Who’s the thirsty one here?
by Unvirtuous Abbey
Gospel Reading: John 4: 5-42
For Sunday, Mar. 27, 2011: Year A – Lent 3
“I want to thank the woman at the well,” he said. He was a newcomer to the group of mostly older people who gathered each week to study and read the Bible. He was also a professor and, as he said to the group, a gay man.
Just Good Conversation
Something that attracts me to this story is that there is no “healing,” just good conversation. We’re so used to “sound bite” Jesus that it’s interesting to see the person behind the Messiah. It’s refreshing to think of Jesus sitting beside a 1,200 year old well that was made famous by someone else.
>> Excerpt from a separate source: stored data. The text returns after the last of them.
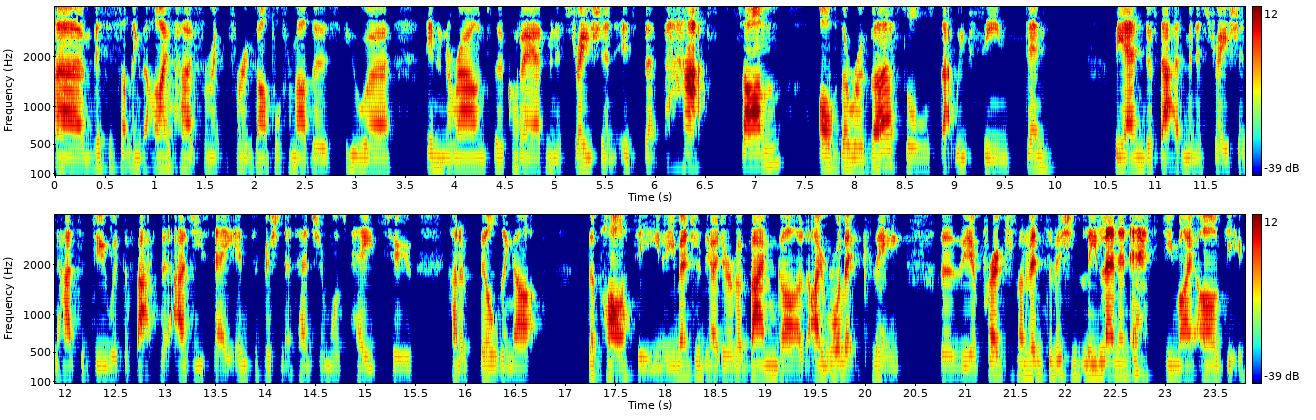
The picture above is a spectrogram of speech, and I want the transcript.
um, this is something that I've heard from, for example, from others who were in and around the Correa administration, is that perhaps some of the reversals that we've seen since the end of that administration had to do with the fact that, as you say, insufficient attention was paid to kind of building up the party. You know, you mentioned the idea of a vanguard. Ironically, the, the approach was kind of insufficiently Leninist, you might argue.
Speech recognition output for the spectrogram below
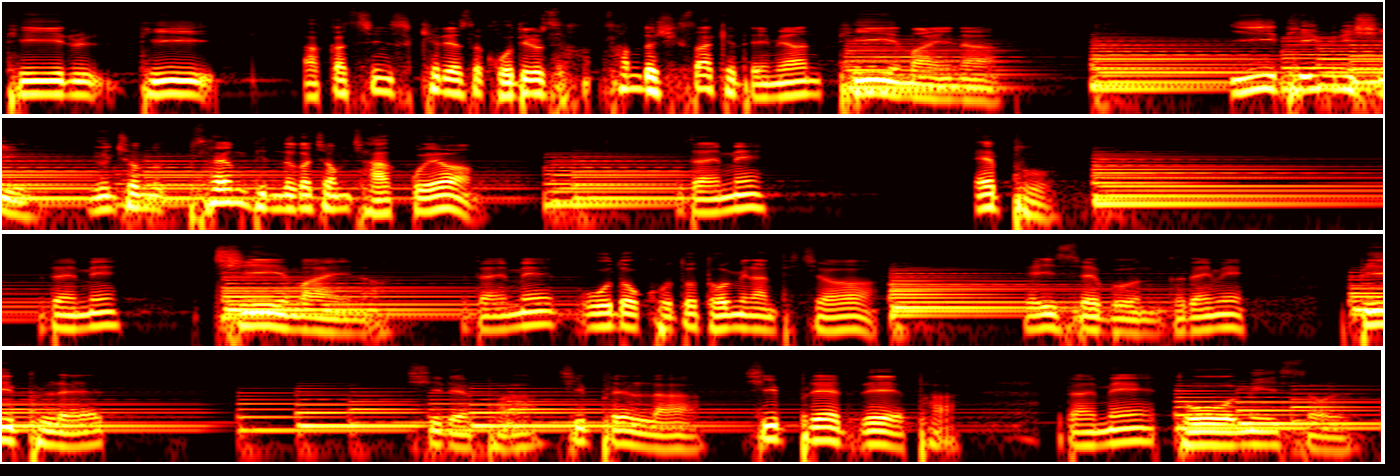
D를 D 아까 쓴 스케일에서 그대로 3도씩 쌓게 되면 D 마이너. 이 D 미니시. 이건 좀 사용 빈도가 좀 작고요. 그다음에 F. 그다음에 G 마이너. 그다음에 5도 코드 도미넌트죠. A7 그다음에 B 플랫. C 레파. C 프렐라. C 프렛 레파. 그다음에 도미솔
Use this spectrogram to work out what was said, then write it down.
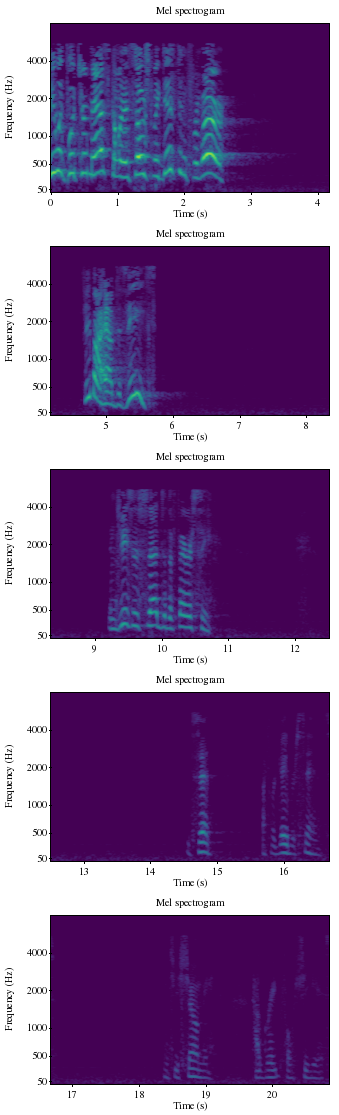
you would put your mask on and socially distance distance from her. She might have disease. And Jesus said to the Pharisee, He said, I forgave her sins. And she showed me how grateful she is.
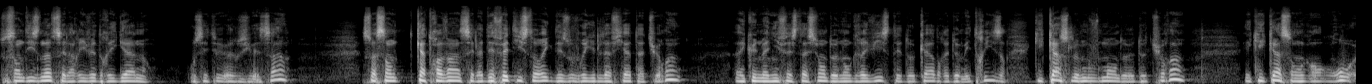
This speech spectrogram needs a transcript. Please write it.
79, c'est l'arrivée de Reagan aux USA. 80, c'est la défaite historique des ouvriers de la Fiat à Turin, avec une manifestation de non-grévistes et de cadres et de maîtrises qui casse le mouvement de, Turin et qui casse en, gros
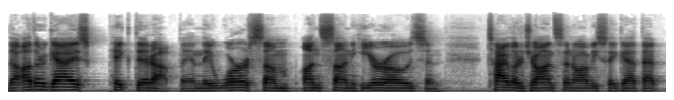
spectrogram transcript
the other guys picked it up, and they were some unsung heroes. And Tyler Johnson obviously got that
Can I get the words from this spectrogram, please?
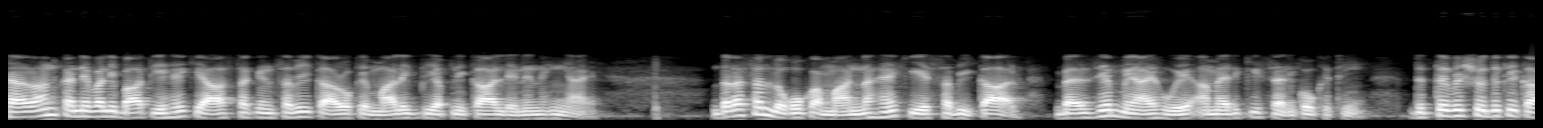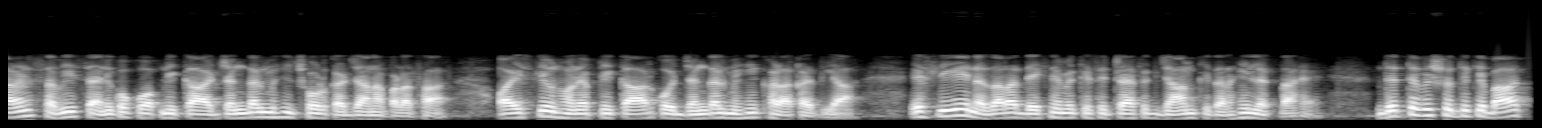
हैरान करने वाली बात यह है कि आज तक इन सभी कारों के मालिक भी अपनी कार लेने नहीं आए। दरअसल लोगों का मानना है कि ये सभी कार बेल्जियम में आए हुए अमेरिकी सैनिकों की थीं। द्वितीय विश्व युद्ध के कारण सभी सैनिकों को अपनी कार जंगल में ही छोड़कर जाना पड़ा था, और इसलिए उन्होंने अपनी कार को जंगल में ही खड़ा कर दिया। इसलिए नज़ारा देखने में किसी ट्रैफ़िक जाम की तरह ही लगता है। द्वितीय विश्व युद्ध के बाद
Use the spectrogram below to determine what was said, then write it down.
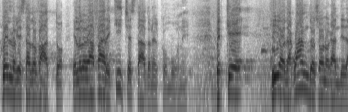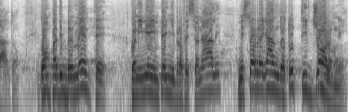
quello che è stato fatto, e lo doveva fare chi c'è stato nel comune, perché io da quando sono candidato, compatibilmente con i miei impegni professionali, mi sto recando tutti i giorni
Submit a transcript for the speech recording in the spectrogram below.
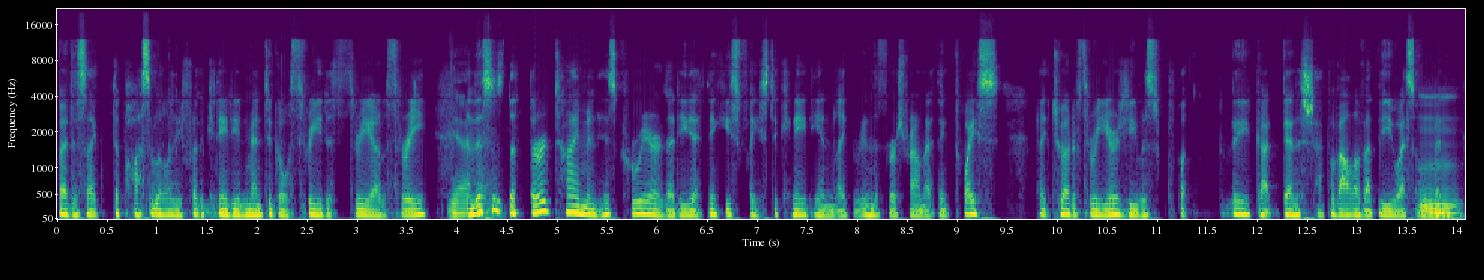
But it's like the possibility for the Canadian men to go three to three out of three. Yeah. And this is the third time in his career that he, I think he's faced a Canadian like in the first round. I think twice, like two out of three years, he was, he got Denis Shapovalov at the US Open.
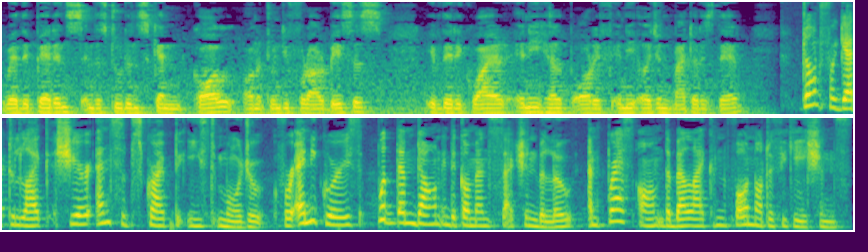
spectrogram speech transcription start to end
where the parents and the students can call on a 24 hour basis if they require any help or if any urgent matter is there. Don't forget to like, share, and subscribe to East Mojo. For any queries, put them down in the comments section below and press on the bell icon for notifications.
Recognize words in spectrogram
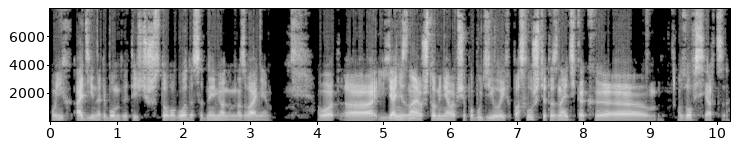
У них один альбом 2006 года с одноименным названием. Вот. А, я не знаю, что меня вообще побудило их послушать. Это, знаете, как э, зов сердца.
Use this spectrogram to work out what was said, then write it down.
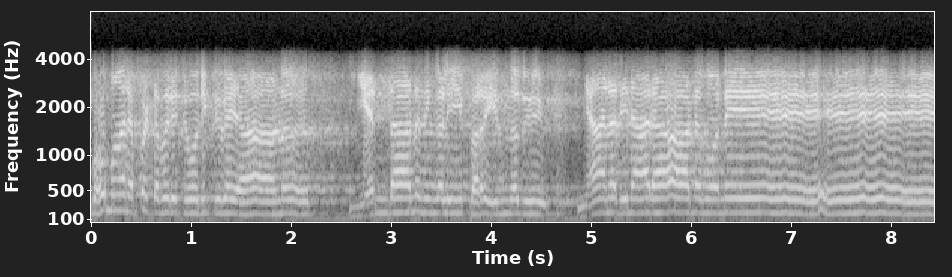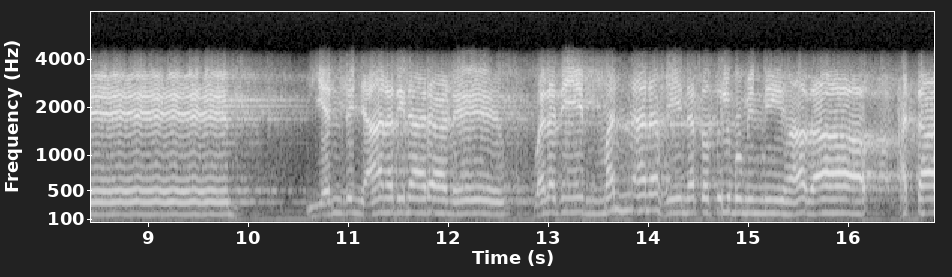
ബഹുമാനപ്പെട്ടവർ ചോദിക്കുകയാണ് എന്താണ് നിങ്ങൾ ഈ പറയുന്നത്? ഞാനതിനാരാണ് മോനെ? എന്ത് ഞാനതിനാരാണ്? വലതി മൻ അനഹീന തത്തുലുബു മിന്നി ഹാദാ ഹത്താ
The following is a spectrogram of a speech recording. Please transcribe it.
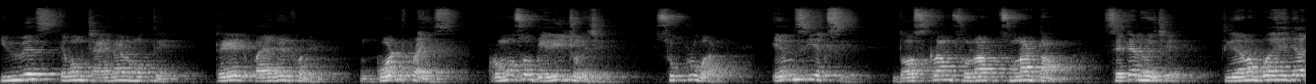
ইউএস এবং চায়নার মধ্যে ট্রেড ওয়ারের ফলে গোল্ড প্রাইস ক্রমশ বেড়েই চলেছে। শুক্রবার এমসিএক্সে দশ গ্রাম সোনার সোনার দাম সেটেল হয়েছে তিরানব্বই হাজার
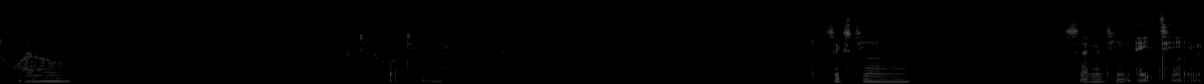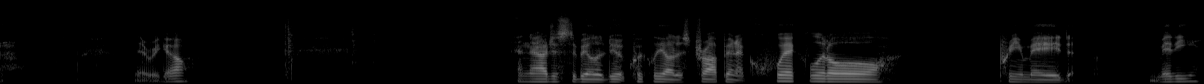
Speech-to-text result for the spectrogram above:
Twelve. 16, 17, 18. There we go. And now just to be able to do it quickly, I'll just drop in a quick little pre-made MIDI.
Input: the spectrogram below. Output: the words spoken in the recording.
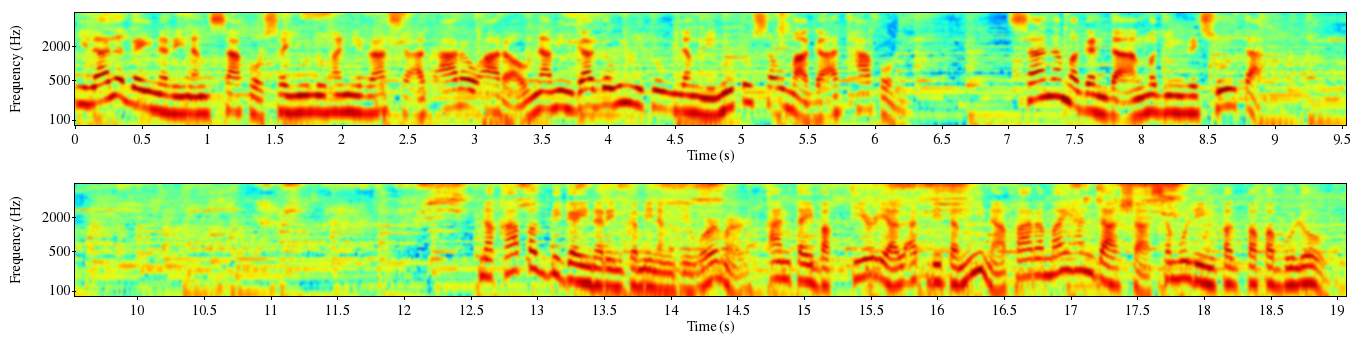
Ilalagay na rin ang sako sa yuluhan ni Rasa at araw-araw naming gagawin ito ilang minuto sa umaga at hapon. Sana maganda ang maging resulta. Nakapagbigay na rin kami ng dewormer, antibacterial at vitamina para may handa siya sa muling pagpapabulog.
This story is divinity and humanity holding hands, laughing back and forth, and even getting a bit testy when the comments hit too close to home; but it’s a conversation held in what becomes mutual respect.
Thomas Moore said, “Heaven is not some impossible, idealized world; it is ordinary life made brilliant by a philosophy of mutual respect.”
A Love Story
That is precisely the perceived problem here: mutual respect. It’s also what is at stake. Because for several reasons, including race, religion, and gender, what Jesus is doing is considered wrong by the people around him who loved him most.
Robert Alter, in The Art of Biblical Narrative talked about Hebrew “type-scenes” in which stock characters would act a certain way every time. In the Hebrew stories, it sometimes happens that when a man meets a woman at a well, they get married. So, if you didn’t know who Jesus was, to Hebrew ears, this was a possible outcome, and was a great way of telling a story.
Because not only is this a story about divinity and humanity, it’s a story about love and, while not hate, about the people whom we aren’t supposed to love.
John’s story takes place in a Samaritan city called Sychar. More specifically, near a well called “Jacob’s Well.” It was and remains over 100 feet deep. It’s the kind of well into which water percolates and gathers. The water that Jesus brings, he says, “gushes up.”
What gushes up for me in this story is what a professor of mine once said. He said that any time we label someone as “other”, for whatever reason be it social, political, racial, religious, sexual, we dehumanize them. That’s a slippery slope. With the label “other”, it becomes easier to call someone a name. It becomes easier to limit rights and create a second-class citizen. It becomes easier to do things that are so cruel and inhuman that we are left wondering how did this happen?
The greatest sin just might be complacency. What dictated the conversation between Jesus and the woman at the well was respect. And when that humanity was shown in a conversation about divinity, both left the experience fuller, having drunk deeply from the well of mutual respect.
In the end, the woman leaves her water jar behind. Perhaps it was an act of kindness towards her new friend, or perhaps it was because her thirst had been quenched.
The Hardest Question
I want to thank the woman at the well for reminding me that even when I know that things aren’t what they could be in my life, or in the world, God draws closer into a holy conversation.
What do you do when you’re thirsty, and you have no bucket, and the well is deep?
Unvirtuous Abbey appeared on the Twitter scene on August 6th, 2010. They are a slightly sarcastic, yet hopeful, group of monks. They try to elevate the conversation with humorous tweets about the Bible, God, and Jesus. They also pray about geeks, Guns and Roses, and Charlie Sheen. They have been interviewed by The Practical Catholic and the Virtual Abbey. They consider themselves lucky to be among the guest bloggers of “The Hardest Question.”